Isn’t it amazing how powerful one word can be? One, correctly used, word has the power to ruin your day and lower your self-esteem. We are taught, growing up, that sticks and stones may break your bones but words will never hurt us. That is one of the biggest lies ever told to us by our parents. Words hurt like hell. Talk show host have made entire careers based on bring people onto their shows who had been hurt by the words people used against them while growing up. Words scar your emotional psyche and live with you forever (ask you local psychologist or physiatrist). Words have power!
Below is a list of, one word, epithet that people have used to put other people down through out time. (This is all I could come up with off the top of my head. Can you think of any others?)
This posting came to me while I was sleeping, prior to going to work Friday night. I actually woke up with tears in my eyes, but I could not remember the exact details of the dream. All I know is that it was disturbing enough to wake me from my slumber and prompt me to write the posting. You might have notice that among the list of hurtful epithets I have shown the words “Cuz” and “Dawg”. Cuz and Dawg? Those are not hurtful words. Those are terms of endearment that one black person uses to great another. Yeah, right.
Okay, here is my theory. And is just my theory, so don’t go jumping down my throat, although I would appreciate comments on it. Here goes…some of you may be old enough to remember when black men use to address each other as brothers, when they greeted one another in the streets. Sometime down the line it became trendy to address one another as “Cuz” (short for Cousin). How interesting that such a close term as brother, for who could be closer to you than your brother, was broken down to a more distant relative such as a cousin. Than later still the term “Dawg” was worked into the vernacular.
Dawg? Really? Are you kidding me?
So we went from being each others brothers to cousins to Dawgs (Dog, a mangy, animal in the streets). Is there any wonder that black on black crime became so prevalent in our communities?
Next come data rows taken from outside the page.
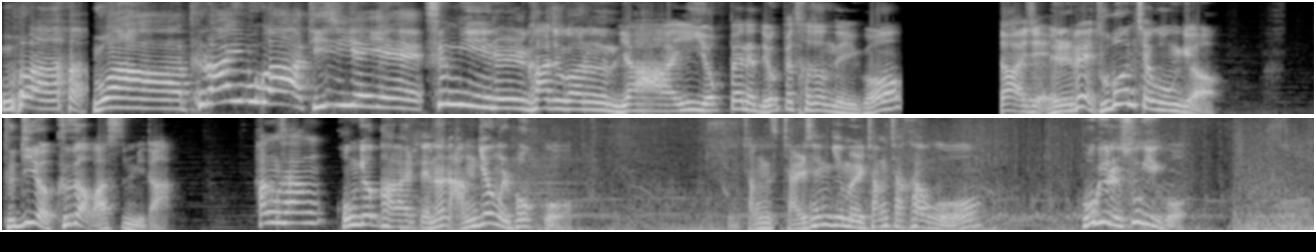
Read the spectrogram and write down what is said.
와, 와, 드라이브가 디지에게 승리를 가져가는, 야, 이 역배네, 역배 터졌네, 이거. 자, 이제 엘베 두 번째 공격. 드디어 그가 왔습니다. 항상 공격할 때는 안경을 벗고, 장, 잘생김을 장착하고, 고개를 숙이고, 어,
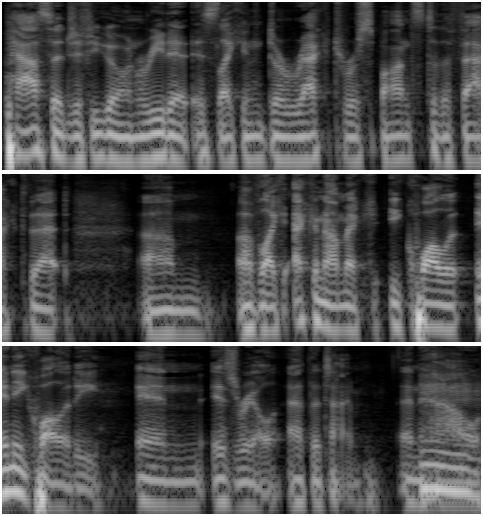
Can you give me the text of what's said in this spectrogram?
passage, if you go and read it, is like in direct response to the fact that um, of like economic equality, inequality in Israel at the time, and how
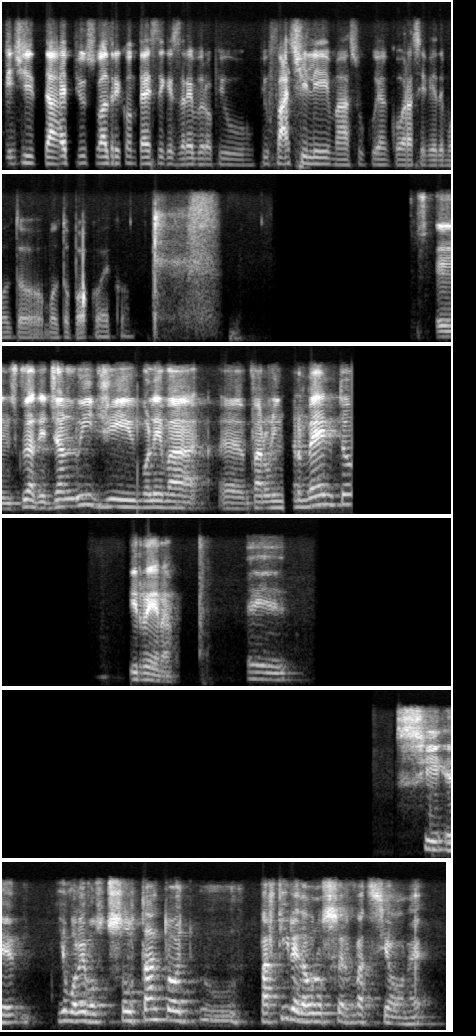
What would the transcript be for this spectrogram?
Digitale più su altri contesti che sarebbero più, più, facili, ma su cui ancora si vede molto, molto poco. Ecco. Eh, scusate, Gianluigi voleva eh, fare un intervento. Irrera. Eh, sì, eh, io volevo soltanto mm, partire da un'osservazione,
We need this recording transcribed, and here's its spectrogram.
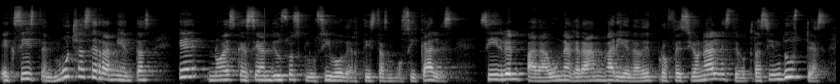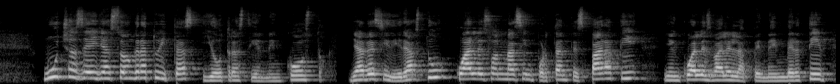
Existen muchas herramientas que no es que sean de uso exclusivo de artistas musicales, sirven para una gran variedad de profesionales de otras industrias. Muchas de ellas son gratuitas y otras tienen costo. Ya decidirás tú cuáles son más importantes para ti y en cuáles vale la pena invertir.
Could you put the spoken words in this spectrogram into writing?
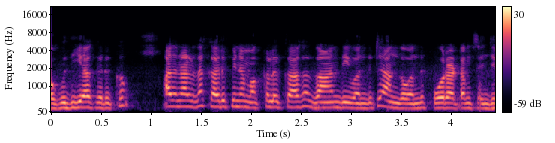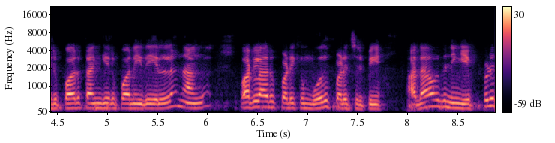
பகுதியாக இருக்கும். அதனாலதான் கருப்பின மக்களுக்காக காந்தி வந்துட்டு அங்க வந்து போராட்டம் செஞ்சிருப்பாரு தங்கியிருப்பாரு. இதையெல்லாம் நாங்க வரலாறு படிக்கும் போது படிச்சிருப்பீங்க. அதாவது நீங்க எப்படி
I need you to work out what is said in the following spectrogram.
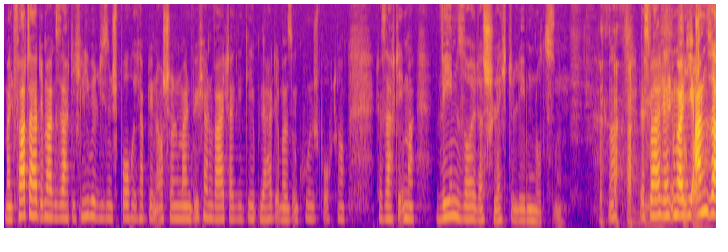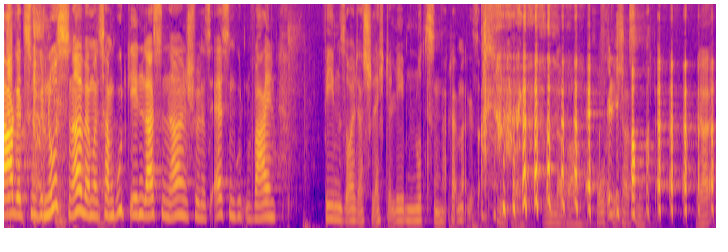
Mein Vater hat immer gesagt, ich liebe diesen Spruch, ich habe den auch schon in meinen Büchern weitergegeben, der hat immer so einen coolen Spruch drauf. Der sagte immer, wem soll das schlechte Leben nutzen? Ne? Das war dann immer die Ansage zu Genuss, ne? wenn wir uns haben gut gehen lassen, ne? ein schönes Essen, guten Wein. Wem soll das schlechte Leben nutzen, hat er immer gesagt. Super, wunderbar. Hoch die ich Tassen. Ja,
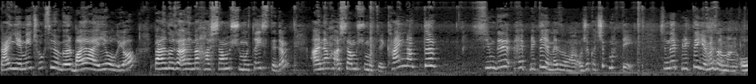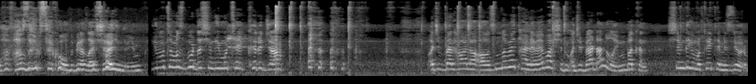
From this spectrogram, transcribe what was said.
ben yemeği çok seviyorum böyle bayağı iyi oluyor. Ben de o yüzden annemden haşlanmış yumurta istedim. Annem haşlanmış yumurtayı kaynattı. Şimdi hep birlikte yeme zamanı. Ocak açık mı? Değil. Şimdi hep birlikte yeme zamanı. Oha fazla yüksek oldu. Biraz aşağı indireyim. Yumurtamız burada. Şimdi yumurtayı kıracağım. Acı biber hala ağzımda ve terlemeye başladım. Acı biberden dolayı mı? Bakın. Şimdi yumurtayı temizliyorum.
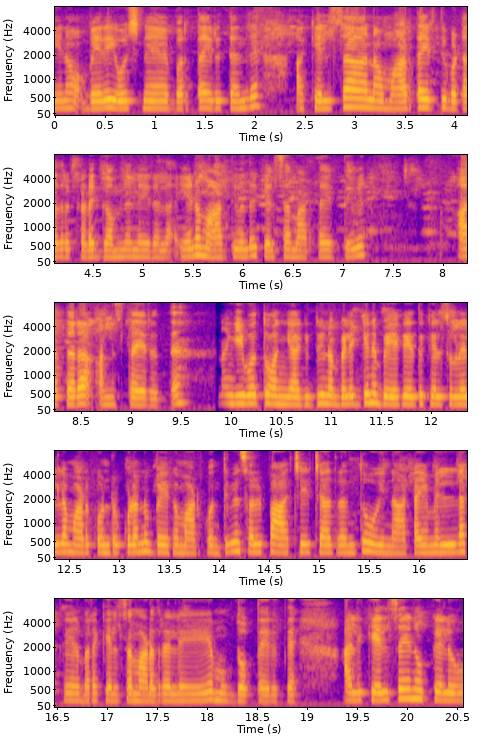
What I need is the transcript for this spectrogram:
ಏನೋ ಬೇರೆ ಯೋಚನೆ ಬರ್ತಾ ಇರುತ್ತೆ. ಅಂದರೆ ಆ ಕೆಲಸ ನಾವು ಮಾಡ್ತಾ ಇರ್ತೀವಿ ಬಟ್ ಅದ್ರ ಕಡೆ ಗಮನನೇ ಇರಲ್ಲ. ಏನೋ ಮಾಡ್ತೀವಿ ಅಂದರೆ ಕೆಲಸ ಮಾಡ್ತಾ ಇರ್ತೀವಿ. ಆ ಥರ ಅನ್ನಿಸ್ತಾ ಇರುತ್ತೆ. ನಂಗೆ ಇವತ್ತು ಹಂಗೆ ಆಗಿದ್ದು, ಇನ್ನು ಬೆಳಗ್ಗೆನೇ ಬೇಗ ಇದ್ದು ಕೆಲಸಗಳೆಲ್ಲ ಮಾಡ್ಕೊಂಡ್ರು ಕೂಡ ಬೇಗ ಮಾಡ್ಕೊತೀವಿ. ಸ್ವಲ್ಪ ಆಚೆ ಈಚೆ ಆದ್ರಂತೂ ಇನ್ನು ಆ ಟೈಮೆಲ್ಲ ಬರೋ ಕೆಲಸ ಮಾಡೋದ್ರಲ್ಲೇ ಮುಗ್ದೋಗ್ತಾ ಇರುತ್ತೆ. ಅಲ್ಲಿ ಕೆಲಸ ಏನು ಕೆಲವು,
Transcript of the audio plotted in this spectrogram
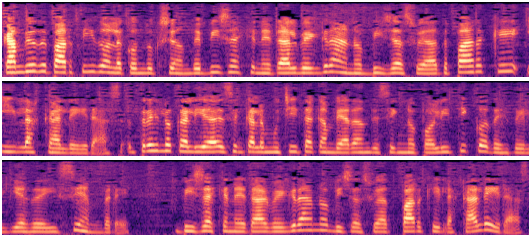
Cambio de partido en la conducción de Villa General Belgrano, Villa Ciudad Parque y Las Caleras. Tres localidades en Calamuchita cambiarán de signo político desde el 10 de diciembre. Villa General Belgrano, Villa Ciudad Parque y Las Caleras.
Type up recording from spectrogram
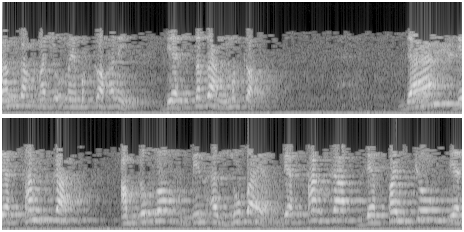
langkah masuk main Mekah ni. Dia serang Mekah. Dan dia tangkap Abdullah bin Az-Zubair. Dia tangkap, dia pancung, dia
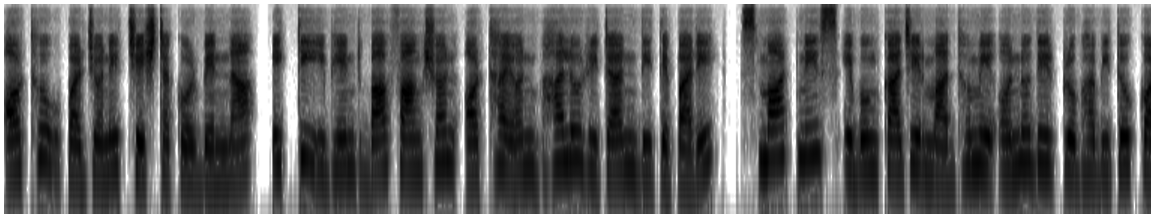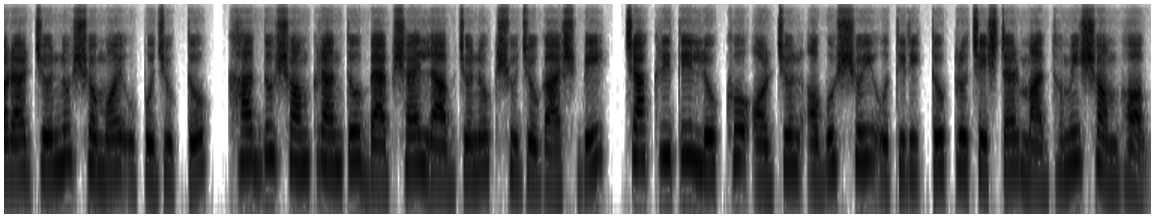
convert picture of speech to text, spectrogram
অর্থ উপার্জনের চেষ্টা করবেন না। একটি ইভেন্ট বা ফাংশন অর্থায়ন ভালো রিটার্ন দিতে পারে। স্মার্টনেস এবং কাজের মাধ্যমে অন্যদের প্রভাবিত করার জন্য সময় উপযুক্ত। খাদ্য সংক্রান্ত ব্যবসায় লাভজনক সুযোগ আসবে। চাকরিতে লক্ষ্য অর্জন অবশ্যই অতিরিক্ত প্রচেষ্টার মাধ্যমে সম্ভব।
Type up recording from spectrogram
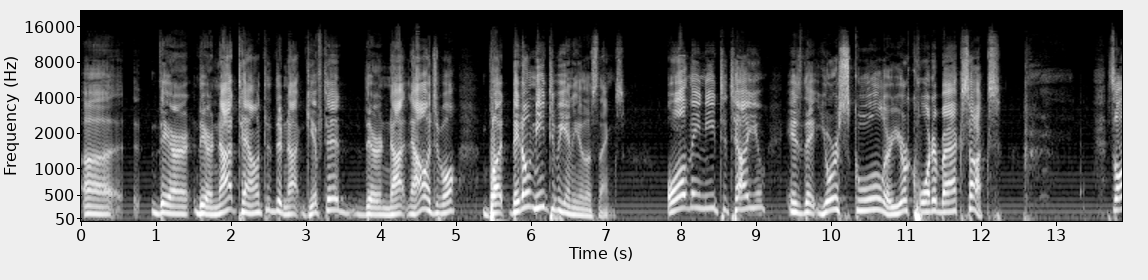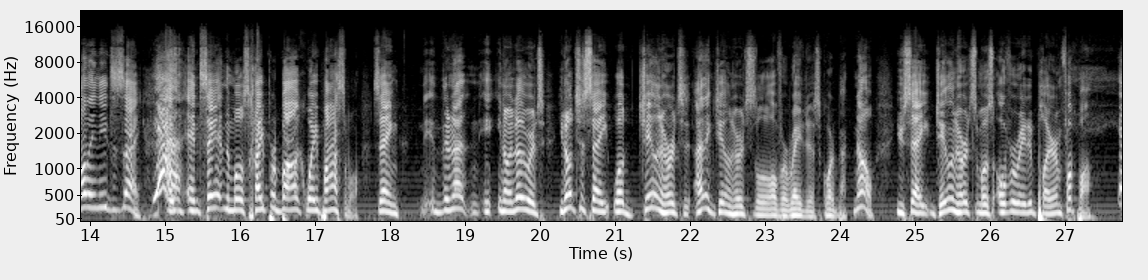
uh they are they are not talented, they're not gifted, they're not knowledgeable, but they don't need to be any of those things. All they need to tell you is that your school or your quarterback sucks. That's all they need to say. Yeah. And, and say it in the most hyperbolic way possible. Saying they're not, you know, in other words, you don't just say, well, Jalen Hurts, I think Jalen Hurts is a little overrated as a quarterback. No. You say Jalen Hurts is the most overrated player in football.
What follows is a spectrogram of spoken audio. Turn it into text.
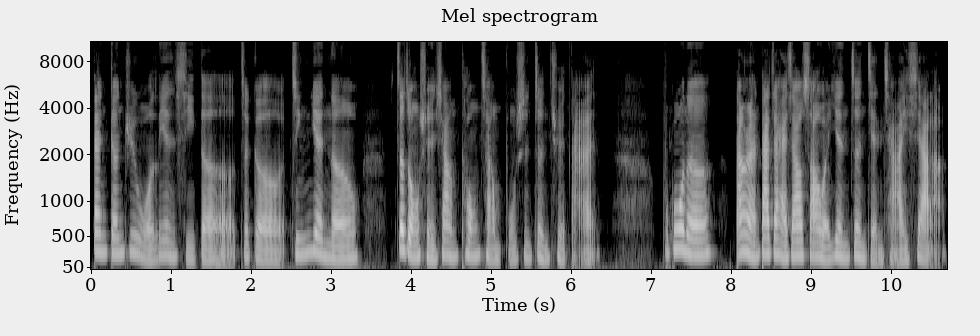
但根据我练习的这个经验呢，这种选项通常不是正确答案。不过呢，当然大家还是要稍微验证检查一下啦。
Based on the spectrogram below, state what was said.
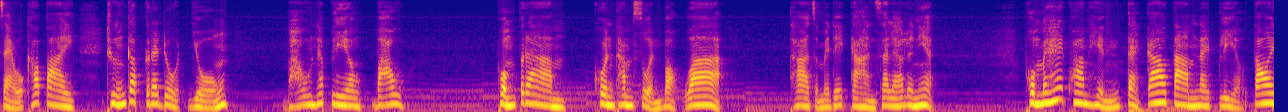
แจ๋วเข้าไป ถึงกับกระโดดโยง เบานะเปลี่ยว เบา ผมปราม คนทำสวนบอกว่า ถ้าจะไม่ได้การซะแล้วเลยเนี่ย ผมไม่ให้ความเห็นแต่ก้าวตามนายเปลี่ยวต้อย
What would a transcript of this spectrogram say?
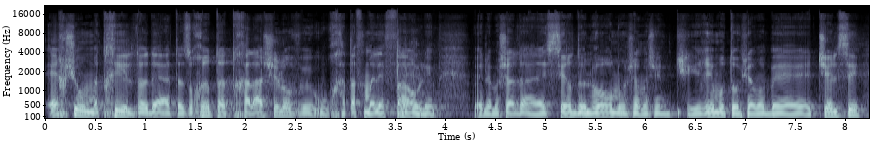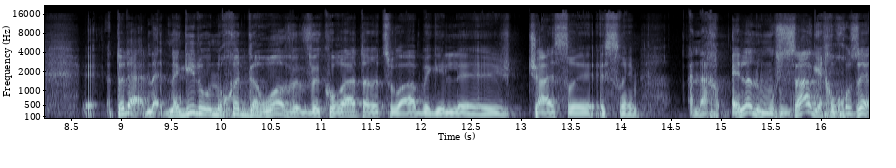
איך שהוא מתחיל, אתה יודע, אתה זוכר את ההתחלה שלו והוא חטף מלא פאולים, למשל סרדל הורנו שם, שהרים אותו שם בצ'לסי, אתה יודע, נגיד הוא נוחת גרוע וקורע את הרצועה בגיל 19-20. אנחנו, אין לנו מושג איך הוא חוזר,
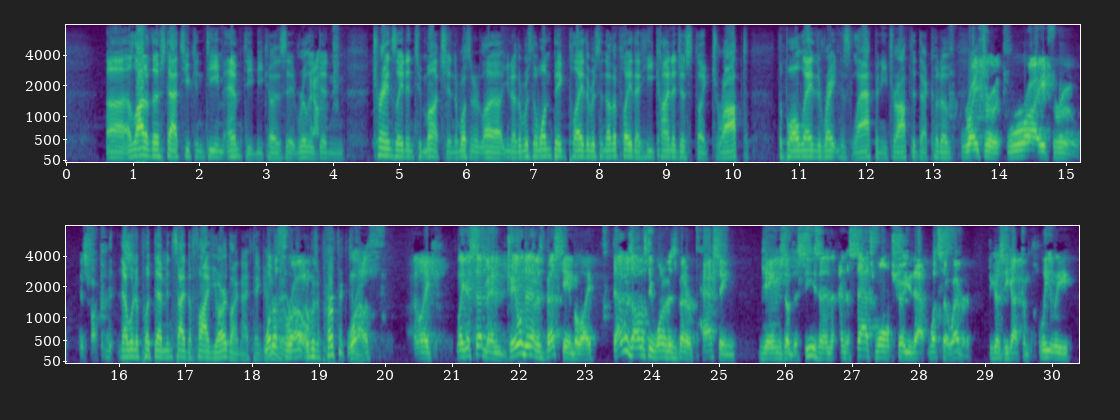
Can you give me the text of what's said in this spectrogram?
uh, a lot of those stats you can deem empty because it really Yeah. didn't translate into much. And there wasn't, uh, you know, there was the one big play. There was another play that he kind of just like dropped. The ball landed right in his lap, and he dropped it. That could have right through, right through his fucking. hands. that would have put them inside the five yard line. I think. It What a throw. it was a perfect throw. A th- like like I said, man, Jalen didn't have his best game, but like that was honestly one of his better passing games of the season, and the stats won't show you that whatsoever because he got completely,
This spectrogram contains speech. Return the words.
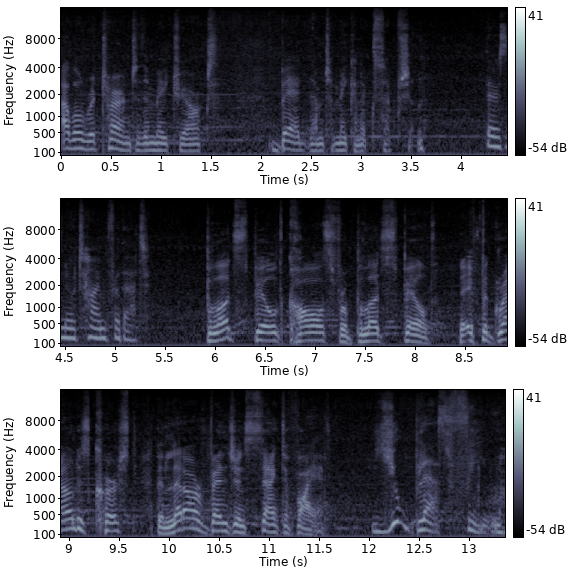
I will return to the matriarchs, beg them to make an exception. There's no time for that. Blood spilled calls for blood spilled. If the ground is cursed, then let our vengeance sanctify it. You blaspheme!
It’s like we began to unconsciously deprogram ourselves from being close knit family units, living the dream, to seeing each other as four legged animals that we can take or leave. Is there any wonder how we got back to Nigger, the most degrading term that a white person could call us? A term that use to be a fighting word.
It is my contention that growing up you would never have contemplated killing your brother, but maybe you could fathom knocking off your cousin, if you had too (I mean if push came to shove…it’s not like he’s your brother). But who would think twice about killing a dog, you see them as road kill all the time one place or another…and a nigger…well hell, can I get a rope?
Just a thought. You know me, I just have…..
One Man’s Opinion. Peace, my brothers and sisters.